Authors are thankful to the Department of Agriculture Cooperation & Farmers Welfare, Ministry of Agriculture & Farmers Welfare, Government of India, Department of Biotechnology, Government of India, Tropical Legumes Project TLII from Bill and Melinda Gates Foundation for providing funding support in parts to the present study.
Ethics approval and consent to participate
Consent for publication
The authors declare that they have no competing interests.
Springer Nature remains neutral with regard to jurisdictional claims in published maps and institutional affiliations.
Rights and permissions
Open Access This article is licensed under a Creative Commons Attribution 4.0 International License, which permits use, sharing, adaptation, distribution and reproduction in any medium or format, as long as you give appropriate credit to the original author(s) and the source, provide a link to the Creative Commons licence, and indicate if changes were made.

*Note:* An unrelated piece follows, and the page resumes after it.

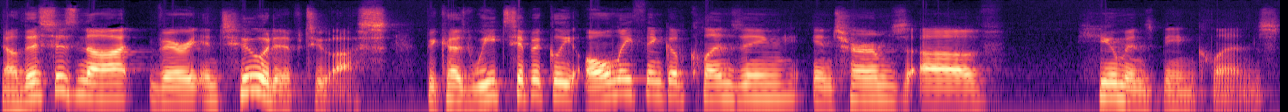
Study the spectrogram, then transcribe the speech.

The images or other third party material in this article are included in the article's Creative Commons licence, unless indicated otherwise in a credit line to the material. If material is not included in the article's Creative Commons licence and your intended use is not permitted by statutory regulation or exceeds the permitted use, you will need to obtain permission directly from the copyright holder. To view a copy of this licence, visit http://creativecommons.org/licenses/by/4.0/. The Creative Commons Public Domain Dedication waiver (http://creativecommons.org/publicdomain/zero/1.0/) applies to the data made available in this article, unless otherwise stated in a credit line to the data.
About this article
Cite this article
Saxena, R.K., Molla, J., Yadav, P. et al. High resolution mapping of restoration of fertility (Rf) by combining large population and high density genetic map in pigeonpea [Cajanus cajan (L.) Millsp]. BMC Genomics 21, 460 (2020). https://doi.org/10.1186/s12864-020-06859-6
- Restoration of fertility
- Genetic map
- Candidate gene